Whether you’re training for a marathon or just want to keep up with your kids, grandkids or running partner, the best way to meet your training goals is to find a balance between health and performance.
When you diversify your training and allow for flexibility, you’re more likely to stick with yourNew Year’s resolution or long-term fitness plan. Let’s talk about ways to do that.
First, a holistic approach that focuses on mobility, strength and cardio is good for your body and your mind. A plan withSMART goals can keep you on track. Here’s a look at each SMART goal.
Micheál Cahill, PhD, vice president, performance and sports science, works with professional runner Dawn Grunnagle in December as she prepares for the 2020 Olympic trials in Atlanta
S – Sustainability is key. Don’t go from zero to hero. Being consistently okay is better for you than being sporadically great. Don’t all of a sudden decide to run 10 miles in one day. Instead, run 2.5 miles three times a week and get in some training for strength, mobility and flexibility. Remember that you’re working toward a long-term goal, but don’t forget to celebrate your achievements along the way.
M – Metrics matter. Complete baseline fitness tests so you can track your progress. Know your body composition, movement, strength and cardiorespiratory fitness. Metrics hold you accountable, and what gets measured gets done. If you don’t assess where you started from and where you are at different times, how can you have short, medium and long-term goals? To stay on track, you need to have milestones, like landmarks on a map.
A – Attire. It's important to feel good and look good when you are training. Choose clothes that match your body type and personality. This helps you be confident before, during and after your workouts. Scientists call this “enclothed cognition” – that mental shift your brain makes when you wear certain clothes. A study published in theJournal of Experimental Social Psychology finds what we wear changes how we act because we associate the clothes with a symbolic meaning. This holds true for active adults and professional athletes.
R – Recovery. Train hard, recover harder. Your one or two hours of exercise is only the stimulus. It's the other 22 hours in the day where adaptation occurs. Use active and passive recovery to get the most out of your days off. It’s not about a workout or a diet. It’s about a healthy lifestyle. The workout just complements the way you live seven days a week.

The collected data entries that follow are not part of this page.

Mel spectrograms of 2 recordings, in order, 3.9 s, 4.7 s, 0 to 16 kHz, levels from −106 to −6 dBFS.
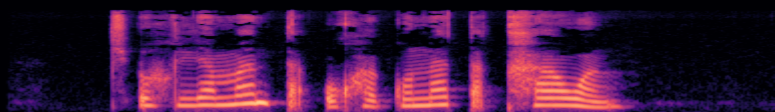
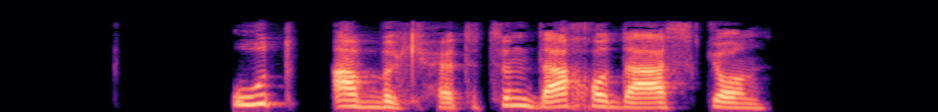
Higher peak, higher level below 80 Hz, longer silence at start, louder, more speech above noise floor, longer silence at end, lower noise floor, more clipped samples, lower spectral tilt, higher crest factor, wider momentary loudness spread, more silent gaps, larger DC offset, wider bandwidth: second, -12 dBFS vs -2 dBFS; about the same, -68 dBFS vs -64 dBFS; second, 0.55 s vs 1.15 s; second, -28 LUFS vs -19 LUFS; second, 55 dB vs over 72 dB; about the same, 0.75 s vs 0.85 s; second, -83 dBFS vs under -90 dBFS; neither; second, -4 dB/octave vs -5.5 dB/octave; about the same, 16 dB vs 20 dB; about the same, 9 LU vs 9 LU; second, none vs 1.49-1.65 s; neither; first, 11.5 kHz vs 7.8 kHz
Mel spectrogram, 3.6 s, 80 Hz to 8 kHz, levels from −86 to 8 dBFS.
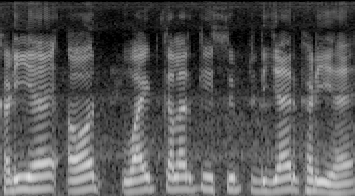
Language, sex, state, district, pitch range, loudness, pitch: Hindi, male, Madhya Pradesh, Katni, 160-185 Hz, -16 LUFS, 175 Hz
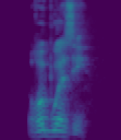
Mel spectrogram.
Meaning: to reforest
- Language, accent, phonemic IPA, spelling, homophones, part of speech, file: French, France, /ʁə.bwa.ze/, reboiser, reboisai / reboisé / reboisée / reboisées / reboisés / reboisez, verb, LL-Q150 (fra)-reboiser.wav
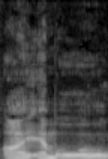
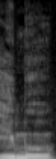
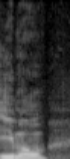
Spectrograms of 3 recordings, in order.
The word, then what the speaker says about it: Imoo: the way it's spelled, I get a lot of Emu and, which I get because the way it looks. And actually in Japanese, the double O, you say every syllable, every vowel, so it's actually Imo. So that sounds kind of funny though. It sounds like I don't know how to speak. So I go with Emo, and I'm going to put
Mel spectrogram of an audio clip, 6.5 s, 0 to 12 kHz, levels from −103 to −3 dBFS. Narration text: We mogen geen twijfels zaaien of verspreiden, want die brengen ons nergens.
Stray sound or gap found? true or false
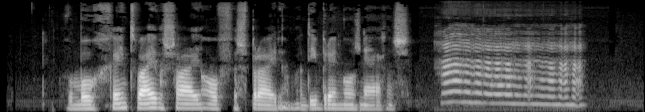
true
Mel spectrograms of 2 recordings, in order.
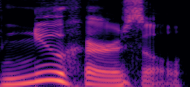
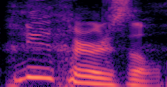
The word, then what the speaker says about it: Neuherzl: Yeah, it's spelled N-E-U-H-E-R-Z-L. Neuhersel. – Neuhersel.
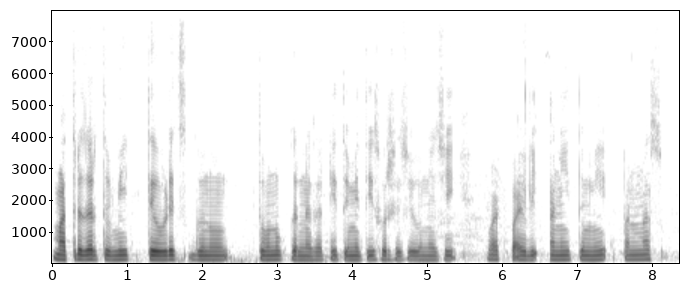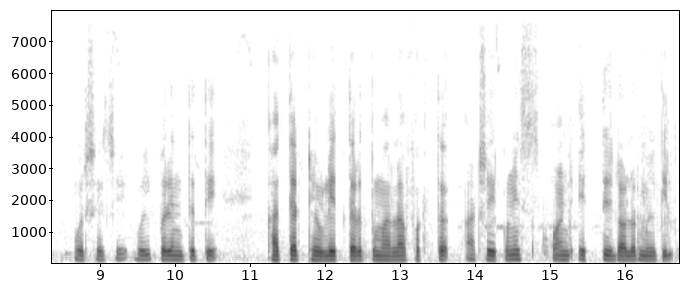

T – Train, don't exercise. To stay focused, train with intent and have a goal. Use multiple forms of training in your workout and do what you enjoy. Be sure to vary your routine, which challenges your body to continually adapt. What I do, and what I advise others to do, is avoid yo-yo training regimens. Being able to sustain your training regimen is underpinned by a foundation built on health rather than performance. Health should drive performance.
Whatever SMART goals you choose to follow, be sure to measure and assess your outcomes and make changes as needed to adjust and achieve your goals.
I always tell our performance coaches that we don’t coach Excel spreadsheets. By that I mean, you can draw up the best training and nutrition program in the world and build it into a daily diary, but you have to be more reactive in nature because life happens.
Boost Your Outcomes
As you work on your own or with a fitness coach, stay conscious of the FITT principles – Frequency, Intensity, Time, Type. It’s about ensuring progressive overload on the body in a varied but yet specific nature to ensure you are able to maintain a cumulative training effect.
You don’t want to change all four FITT principles at once, but by manipulating each one at some point, you can push yourself and gain improvements.
Think of it this way: You can get a ton of high-end ingredients and throw them into a blender, but that doesn’t mean you’ll get a nice smoothie.
4 Tips For Living A Training Lifestyle
When you make fitness a priority and change your life to reach your training goals, you are tapping into your value system.
When people come to me in a 1:1 setting, the first thing I do is hand them a fitness log and nutrition analysis and ask them to write down what they eat and what they do for training on weekdays and the weekend. Most people won’t come back to me with the sheet.
You learn an awful lot by paying attention to how you fuel your body and how and how often you move or train.
Follow these tips to continue your success outside of the gym:
Embrace the warm-up. The hardest part of any workout is the warm-up. I’ve never met any athlete who finishes a training session and then says they regret it.
Be accountable to yourself. To succeed in any training or fitness program, you must be self-directed.
Reward yourself. You’re working hard. Treat yourself when you hit a milestone. And remember that life is too short not to enjoy the things around you. Here are some ideas: If you stopped smoking, or reduced your alcohol consumption, calculate how much money you saved by making those changes and use it for something special or fun. For me, I would travel. It costs you money but still makes you richer.
Your body is your result. All of this is more about a healthy lifestyle than anything else. Everything you do outside of your training should be complementary to it.
Micheál Cahill, PhD, is vice president, performance and sports science at Athlete Training and Health.